Will the next COVID-19 emergency spending bill meet the needs of the education system?
What resources are available to assist educators during the massive transfer to online instruction?
As we all hunker down and monitor the hourly changes to our situations, I'm most grateful for our online capacity to stay connected. Zoom has never been such a welcome tool! I am taking daily walks to get out and keep my sanity - and also participating in online workout sessions. The cherry blossoms are in full bloom in Washington - a most welcome sight. What are you doing to stay on an even keel? Let me know. Deep breaths all around!
1. Washington Continues to Respond to the Coronavirus Epidemic
I'm sure you have been monitoring the daily updates and the moment by moment directives from the federal, state and local government, as well as your institutions of higher education and school districts regarding the virus.

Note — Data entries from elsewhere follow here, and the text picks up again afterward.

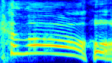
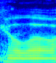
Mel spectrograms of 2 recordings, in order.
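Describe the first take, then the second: First: High, loud, gleeful park-greeter hello; over-the-top happy. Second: Said in the usual way. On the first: Retold or imitated. Disney attendant greeting arriving guests, over-the-top happy. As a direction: sing out an absurdly cheery greeting. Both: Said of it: "he's way over the top happy".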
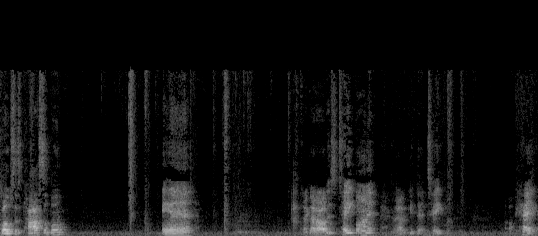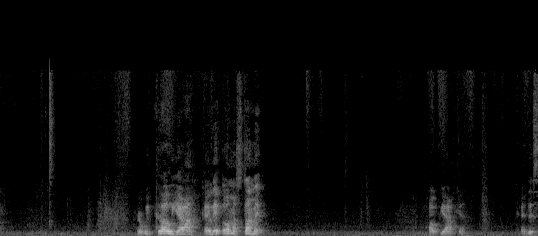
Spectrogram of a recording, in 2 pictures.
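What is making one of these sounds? A woman talks close by, calmly, in short bursts.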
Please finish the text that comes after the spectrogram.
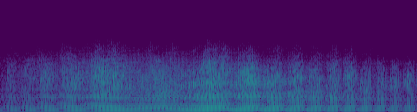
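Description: A propeller airplane drones overhead, its steady buzzing engine tone swelling slightly louder through the middle before easing off a little toward the end. No voices.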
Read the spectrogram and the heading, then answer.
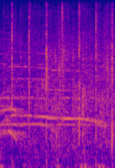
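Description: An audience applauds with sharp, rhythmic claps at a quick steady pace, over a constant background of sustained tones and murmuring, as a guest is invited up on a show.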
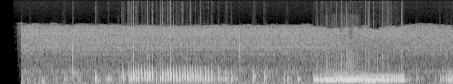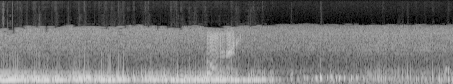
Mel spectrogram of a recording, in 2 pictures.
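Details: Loud, long, low gurgling and rumbling with bubbly crackle in between from an adult woman's abdomen: stomach growling (borborygmi), a normal sound of gut movement.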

The Congress and federal agencies are likewise making changes by the moment. A 50,000 foot overview includes the following.

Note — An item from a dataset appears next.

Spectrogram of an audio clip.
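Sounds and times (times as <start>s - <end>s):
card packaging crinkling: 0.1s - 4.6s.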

Sen. McConnell introduced S. 3548, the CARES Act, as the starting point for the third COVID-13 package which Congress is finalizing this weekend. The bill includes provisions which would provide Sec. DeVos with broad waiver authority over the Higher Education Act, ESSA and Perkins.
In terms of IDEA, it calls for the Secretary to provide a report within thirty days with a list of waivers needed to be included in IDEA and Section 504 of the Rehabilitation Act. Presumably, Congress would then amend the law to provide her with the authority to grant such waivers. The disability/special education community voiced strong concern about this provision since key provisions in the law could be altered. In addition, amending IDEA in the Congress to provide waiver authority could attract other troubling amendments. Some organizations, such as the National School Boards Association, called for additional authority for the Department to grant waivers and flexibility in relation to IDEA. The Council for Exceptional Children noted that "We know they (teachers)need administrative relief and some level of flexibility to serve all students; however, Congress must not jeopardize the core principles of the IDEA." Several education and related groups, including NCLD and Ed Trust, issued a statement opposing the waiver authority noting that "No new waiver authority is necessary under the Individuals with Disabilities Education Act." All organizations agreed that more funding for IDEA is needed.

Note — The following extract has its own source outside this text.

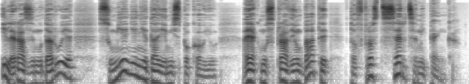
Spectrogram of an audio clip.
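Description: A man voicing a scolding but soft-hearted elderly aunt in an audiobook, exclaiming and fretting. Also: on the low side, sing-song, unhurried.

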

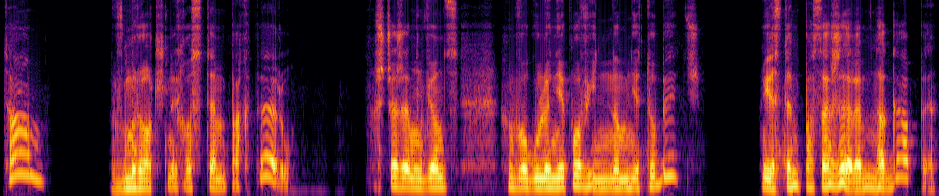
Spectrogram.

In terms of higher education, the bill gives Sec. Devos authority to defer student loan payments - principal and interest - for three months, with an additional three months if necessary. It also provides her broad waiver authority under the Higher Education Act. The higher education community does not think the bill offers nearly what is needed for students nor institutions. They are seeking access to low-cost capital, a fund to help institutions transition to online operations and temporary flexibility under federal education requirements.
Senate Democrats are pushing for additional funding for education, as outlined in a number of bills which have been introduced, including one by Sen. Patty Murray (D-WA) and Rep. Bobby Scott (D-VA), the Senate and House democratic leaders on education committees. The $3 billion Murray/Scott bill provides $1.2 billion for education preparedness and support grants for school districts or institutions of higher education, $600 million for early care and education programs, $1.2 billion for emergency financial aid for students and $3 million for the national child traumatic stress network.
A compromise bill is expected early next week. The Senate will vote on it and then it will move to the House for consideration.
Wishing you a peaceful and joyful weekend. Stay in touch on twitter @janewestdc